Colleen Echohawk is the former executive director of the Chief Seattle Club. She initially complimented Compassion Seattle but now opposes, because “it is not grounded in the lived experience of people who’ve been experiencing homelessness.” She did not summarize her strategy for addressing homelessness during the interview. Her website lists homelessness responses including new top-level city staff, more hotel purchases for housing and contributions from corporations and state and federal governments, as well as suspension of the 72-hour limit for street parking

“We have a 22-point plan to bring everyone inside in 14 months. It goes far, far beyond what Compassion Seattle does. I want to emphasize that because it’s a real plan that’s based on real experience with real dollars attached to it, so check it out on the website.”

M. Lorena González is an attorney and president of Seattle’s city council, where she is in her second term in council position 9, elected by voters citywide. González does not support Compassion Seattle, calling it an unfunded mandate that could require cuts to vital services. 

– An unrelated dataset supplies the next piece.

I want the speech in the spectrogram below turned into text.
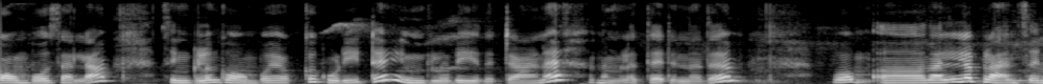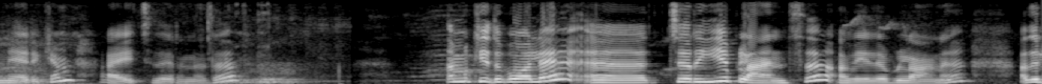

“We have several interventions that we know are currently working. Permanent supportive housing, which is a long-term option, and then … making sure that we scale up our non-congregate shelter options, like the strategic acquisition of hotels and motels, which we’ve been doing through the JustCARE model, which is wildly popular and effective, and rapid rehousing and transitional housing. … Now we also need to scale up those short-term and long-term options in order to make sure that we have a referral place for folks that we are providing outreach and engagement services to, so that we are not just sweeping the problem across the city.”

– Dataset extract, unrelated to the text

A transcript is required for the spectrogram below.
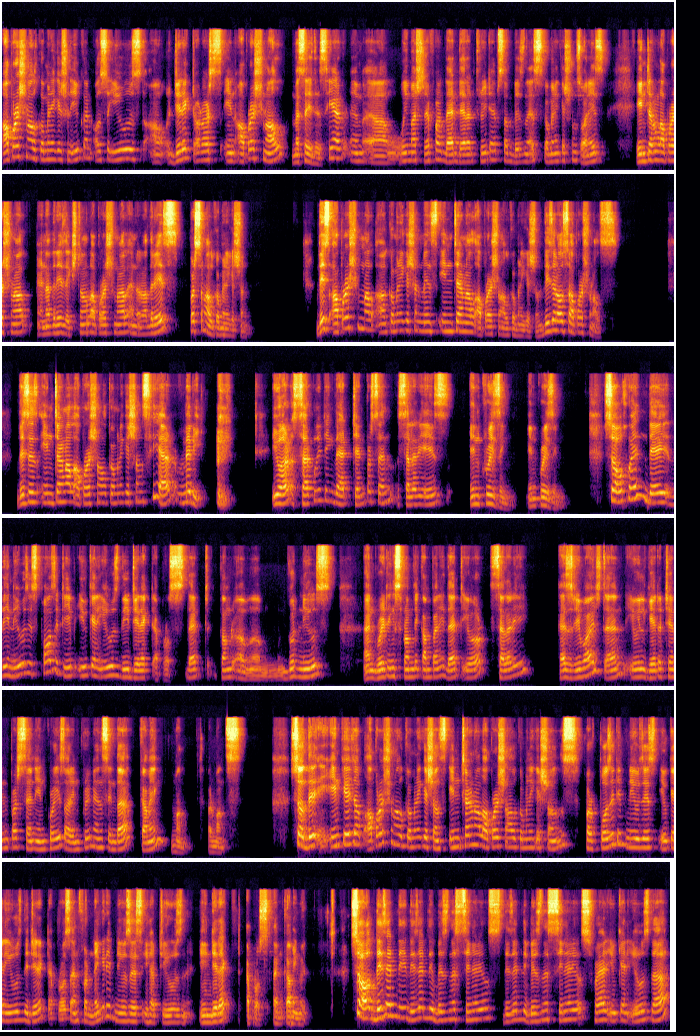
Operational communication, you can also use uh, direct orders in operational messages. Here, um, uh, we must refer that there are three types of business communications. One is internal operational, another is external operational, and another is personal communication. This operational uh, communication means internal operational communication. These are also operationals. This is internal operational communications here. Maybe you are circulating that 10% salary is increasing, increasing. So when they, the news is positive, you can use the direct approach. That um, um, good news and greetings from the company that your salary has revised and you will get a 10% increase or increments in the coming month or months. So the, in case of operational communications, internal operational communications, for positive news is you can use the direct approach and for negative news is you have to use indirect approach I'm coming with. So these are the these are the business scenarios. These are the business scenarios where you can use the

Andrew Grant Houston is an architect and urban designer. He is against Compassion Seattle and said that it is “anti Black and anti Native,” but shares its goal of thousands more housing units quickly.


“I have focused on proposing 2,500 tiny homes. … [L]et’s give people places to actually go. The other reason for proposing that is I recognize as an architect that even if you’re trying to build permanent supportive housing starting today, it’s going to take about three years to actually design and build that housing. … [F]rom the point in time count, in terms of the actual real number of people who are unhoused, it’s been about the same for the past four years. That means, yes, the solutions that we have currently are working.”

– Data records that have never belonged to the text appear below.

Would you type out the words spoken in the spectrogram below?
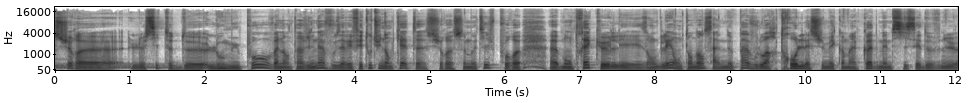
Sur euh, le site de l'UMUPO, Valentin Villeneuve, vous avez fait toute une enquête sur euh, ce motif pour euh, montrer que les Anglais ont tendance à ne pas vouloir trop l'assumer comme un code, même si c'est devenu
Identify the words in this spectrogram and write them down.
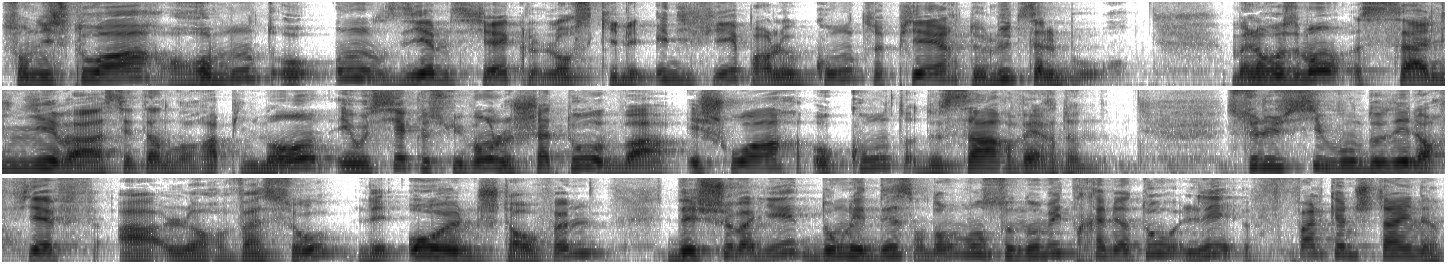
Son histoire remonte au XIe siècle lorsqu'il est édifié par le comte Pierre de Lutzelbourg. Malheureusement, sa lignée va s'éteindre rapidement, et au siècle suivant, le château va échoir au comte de Saar-Werden. Celui-ci vont donner leur fief à leurs vassaux, les Hohenstaufen, des chevaliers dont les descendants vont se nommer très bientôt les Falkenstein.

Art Langlie is a business executive who is executive vice president at construction contractor Holmes Electric. He is opposed to Compassion Seattle, calling it “an abdication of governance,” and offers a four-part strategy on his website.

“We have to acknowledge that there’s a housing issue of this, but there’s also a giant drug and mental illness component to this that can’t be denied. And that seems to go undiscussed with regularity, despite the fact that we talk about 8,000 syringes being cleaned up in a week. And more than that on a monthly basis. We need to admit that we need to use data to decide what we’re going to do and how effective programs are. We’re clearly spending a lot of money. But my question becomes, which ones of those can you tell me are redirecting these lives the way we want them to be? … I would create new small houses as well, but not a tiny-house model, which is two a week. I’m talking about 100 a week.”

Lance Randall owns a sound-system company and is a former business services manager for the city Office of Economic Development. He said he is undecided on Compassion Seattle but has a complementary proposal

“My project is not designed to solve the problems of homelessness, but it’s designed to fill a void that has not been addressed, and that is finding safe spaces for individuals who are living on the streets, in makeshift structures and RVs who are waiting to be transitioned into permanent housing, or into permanent supportive housing or market-rate housing or affordable housing. We have failed to provide safe places for them to exist while we continue our efforts to build housing and transition them. My plan also focuses a lot on making more investments into the issues that are causing the problems, or have resulted in this situation from being homeless, that is, drug addiction and mental health.”